**Dataset items:**

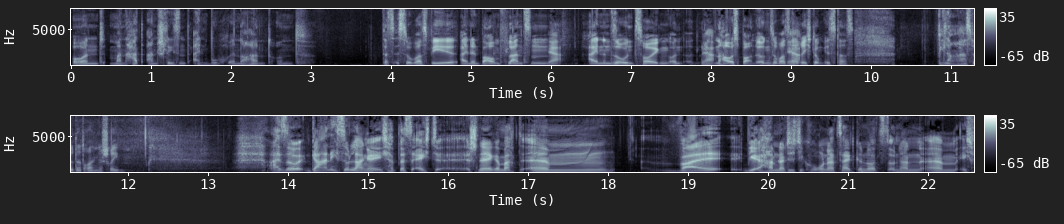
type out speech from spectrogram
Und man hat anschließend ein Buch in der Hand und das ist sowas wie einen Baum pflanzen, Ja. einen Sohn zeugen und Ja. ein Haus bauen. Irgend sowas in Ja. der Richtung ist das. Wie lange hast du da dran geschrieben? Also gar nicht so lange. Ich habe das echt äh, schnell gemacht, ähm, weil wir haben natürlich die Corona-Zeit genutzt und dann, ähm, ich,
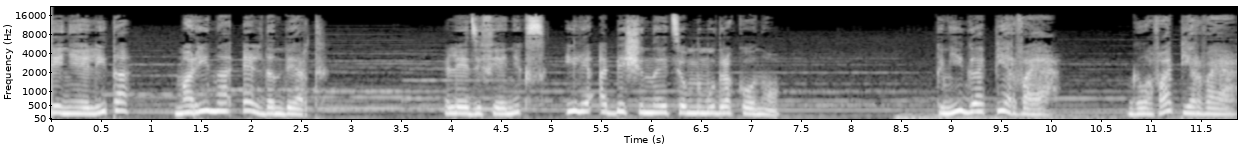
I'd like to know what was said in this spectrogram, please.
Ксения Лита, Марина Эльденберт. Леди Феникс или Обещанная темному дракону. Книга первая. Глава первая.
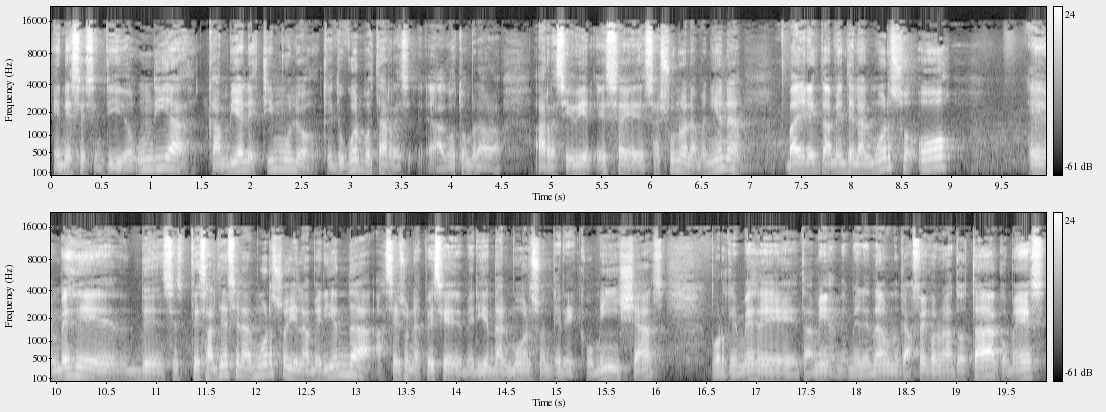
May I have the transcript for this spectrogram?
en ese sentido. Un día cambia el estímulo que tu cuerpo está acostumbrado a recibir. Ese desayuno a la mañana va directamente al almuerzo o en vez de, te salteas el almuerzo y en la merienda haces una especie de merienda almuerzo entre comillas, porque en vez de también de merendar un café con una tostada, comes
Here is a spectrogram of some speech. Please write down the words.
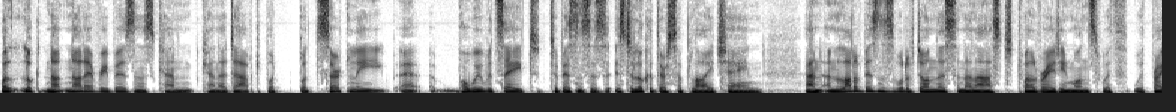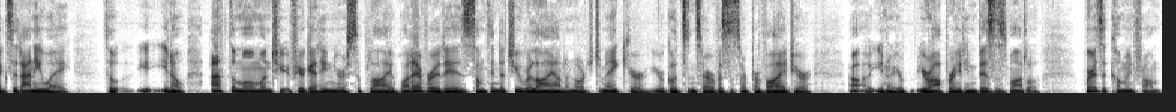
Well, look, not not every business can can adapt, but but certainly uh, what we would say to, to, businesses is to look at their supply chain, and and a lot of businesses would have done this in the last twelve or eighteen months with with Brexit anyway. So you know, at the moment, if you're getting your supply, whatever it is, something that you rely on in order to make your your goods and services or provide your uh, you know your your operating business model, where is it coming from?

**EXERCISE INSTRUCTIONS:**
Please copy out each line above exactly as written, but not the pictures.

**WRITTEN SOLUTION:**
type out speech from spectrogram
Und man hat anschließend ein Buch in der Hand und das ist sowas wie einen Baum pflanzen, Ja. einen Sohn zeugen und Ja. ein Haus bauen. Irgend sowas in Ja. der Richtung ist das. Wie lange hast du da dran geschrieben? Also gar nicht so lange. Ich habe das echt äh, schnell gemacht, ähm, weil wir haben natürlich die Corona-Zeit genutzt und dann, ähm, ich,
I'd like to know what was said in this spectrogram, please.
Ксения Лита, Марина Эльденберт. Леди Феникс или Обещанная темному дракону. Книга первая. Глава первая.
May I have the transcript for this spectrogram?
en ese sentido. Un día cambia el estímulo que tu cuerpo está acostumbrado a recibir. Ese desayuno a la mañana va directamente al almuerzo o en vez de, te salteas el almuerzo y en la merienda haces una especie de merienda almuerzo entre comillas, porque en vez de también de merendar un café con una tostada, comes
Here is a spectrogram of some speech. Please write down the words.
Well, look, not not every business can can adapt, but but certainly uh, what we would say to, to, businesses is to look at their supply chain, and and a lot of businesses would have done this in the last twelve or eighteen months with with Brexit anyway. So you know, at the moment, if you're getting your supply, whatever it is, something that you rely on in order to make your your goods and services or provide your uh, you know your your operating business model, where is it coming from?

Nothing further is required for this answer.